Campylobacter is one of the major causes of gastroenteritis in humans resulting in more than 10,000 hospitalization and treatment cost exceeding 1.7 million (Mead et al. 1999).  It is a self limiting disease and does not require antimicrobial treatment. But in rare cases where there is systemic involvement and in immunocompromised individuals, macrolides and fluoroquinolones are the drug of choices. Understanding the population genetics is important in identifying the sources and vehicles of contaminations for better understanding of the epidemiology and safeguarding the public health.

Isolates of Campylobacter from two different production systems (conventional and antibiotic free) and different geographic locations are included.



  •   To evaluate the population dynamics and genetic diversity/clonality of Campylobacter.

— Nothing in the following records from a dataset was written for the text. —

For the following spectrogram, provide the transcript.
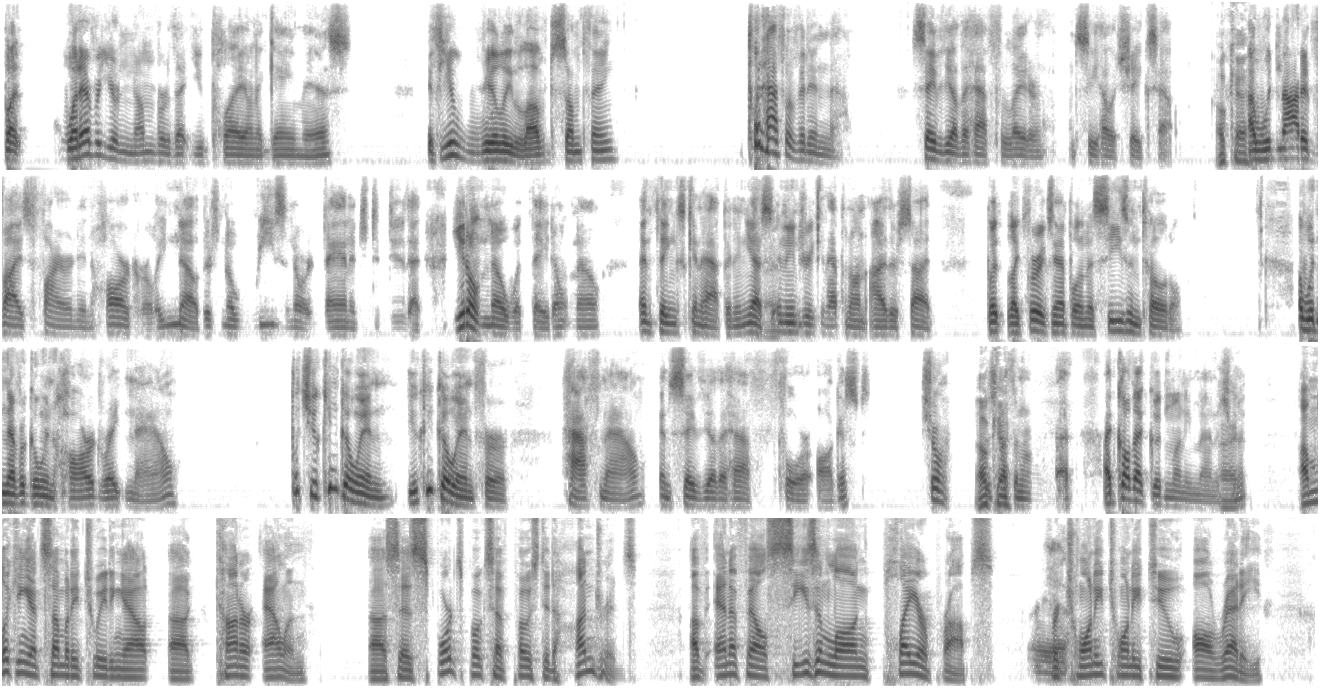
but whatever your number that you play on a game is, if you really loved something, put half of it in now, save the other half for later, and see how it shakes out. Okay. I would not advise firing in hard early. No, there's no reason or advantage to do that. You don't know what they don't know, and things can happen. And yes, Right. an injury can happen on either side. But like for example, in a season total, I would never go in hard right now. But you can go in. You could go in for half now and save the other half for August. Sure, Okay. there's nothing wrong with that. I'd call that good money management. I'm looking at somebody tweeting out. Uh, Connor Allen uh, says sports books have posted hundreds of NFL season-long player props for Yeah. 2022 already.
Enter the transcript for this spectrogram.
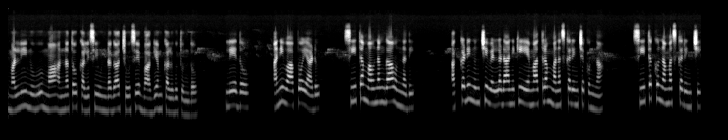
మళ్ళీ నువ్వు మా అన్నతో కలిసి ఉండగా చూసే భాగ్యం కలుగుతుందో? లేదో? అని వాపోయాడు. సీత మౌనంగా ఉన్నది. అక్కడి నుంచి వెళ్ళడానికి ఏమాత్రం మనస్కరించకున్నా. సీతకు నమస్కరించి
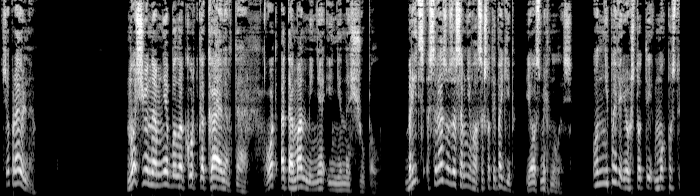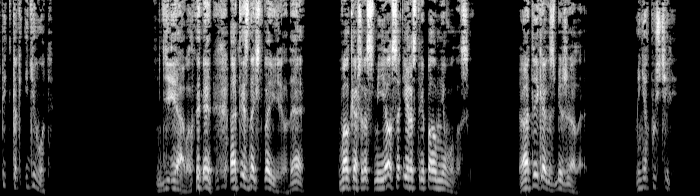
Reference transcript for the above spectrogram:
Все правильно. Ночью на мне была куртка Кайнерта. Вот атаман меня и не нащупал. Бриц сразу засомневался, что ты погиб. Я усмехнулась. Он не поверил, что ты мог поступить как идиот. Дьявол! А ты, значит, поверил, да? Волкаш рассмеялся и растрепал мне волосы. А ты как сбежала? Меня отпустили.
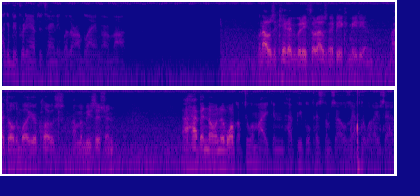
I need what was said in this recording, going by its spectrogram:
I can be pretty entertaining whether I'm playing or I'm not. When I was a kid, everybody thought I was going to be a comedian. I told them, well, you're close. I'm a musician. I have been known to walk up to a mic and have people piss themselves after what I've said.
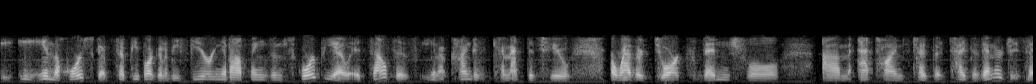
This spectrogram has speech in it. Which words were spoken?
in the horoscope. So people are going to be fearing about things, and Scorpio itself is, you know, kind of connected to a rather dark, vengeful, um, at times type of type of energy. So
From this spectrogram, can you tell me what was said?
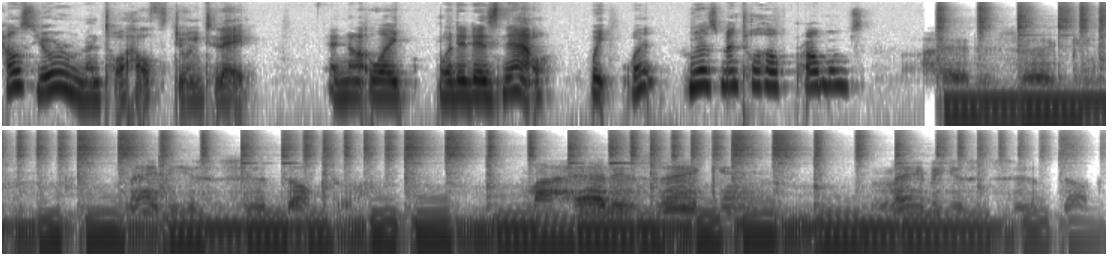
How's your mental health doing today? And not like what it is now. Wait, what? Who has mental health problems? My head is aching. Maybe you should see a doctor. My head is aching. Maybe you should see a doctor.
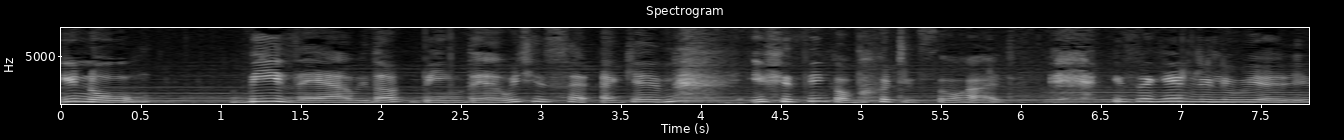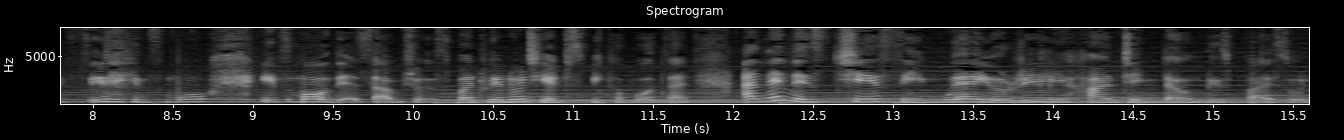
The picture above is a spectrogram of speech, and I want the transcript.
you know, be there without being there, which is, uh, again, if you think about it so hard it's again really weird. It's it's more it's more of the assumptions, but we're not here to speak about that. And then there's chasing, where you're really hunting down this person.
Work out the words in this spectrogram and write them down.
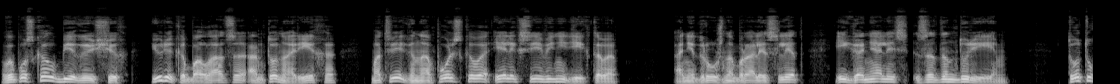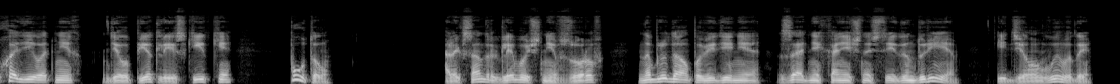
выпускал бегающих Юрия Баладзе, Антона Ореха, Матвея Гонопольского и Алексея Венедиктова. Они дружно брали след и гонялись за Дондуреем. Тот уходил от них, делал петли и скидки, путал. Александр Глебович Невзоров наблюдал поведение задних конечностей Дондурея и делал выводы.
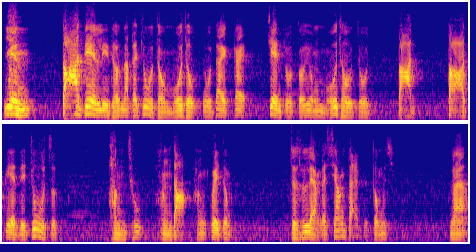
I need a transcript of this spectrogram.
因大殿里头那个柱头木头，古代盖建筑都用木头做大大殿的柱子，很粗、很大、很贵重，这是两个相反的东西。啊，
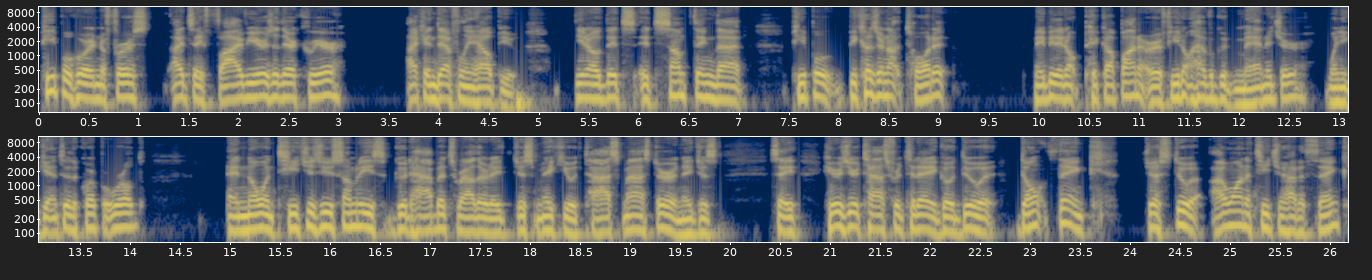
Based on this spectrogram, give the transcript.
people who are in the first, I'd say five years of their career, I can definitely help you. You know, it's it's something that people because they're not taught it, maybe they don't pick up on it, or if you don't have a good manager when you get into the corporate world, and no one teaches you some of these good habits. Rather, they just make you a taskmaster and they just say, here's your task for today, go do it. Don't think, just do it. I want to teach you how to think,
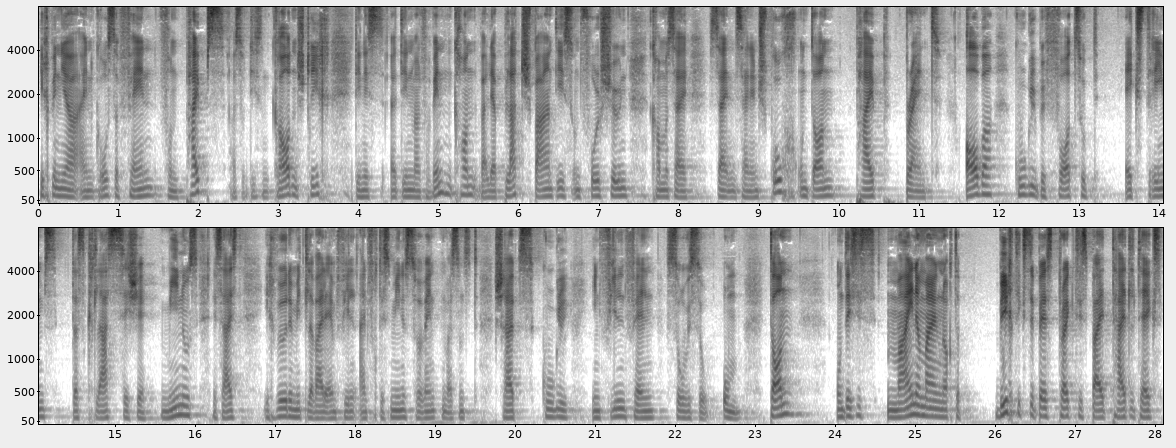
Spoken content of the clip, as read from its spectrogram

Due to the instability of the genome of Campylobacter, we focused on the seven housekeeping loci (aspA, glnA, gltA, glyA, pgm, tkt, and uncA) to study the genetic diversity using multilocus sequence typing (MLST) method.




  • To investigate variation in the quinolone resistance determining region (QRDR) of the gyrA and parC genes on selected quinolone resistance and susceptible Campylobacter strains.             






Daniel A. Tadesse (PhD student)
Wondwossen A. Gebreyes (Principle Investigator)

Other Collaborators:

Morgan Morrow (North Carolina State University)
Peter Bahnson (University of Wisconsin at Madison)
Julie Funk (Michigan State University)


USDA grant 2002-51110-01508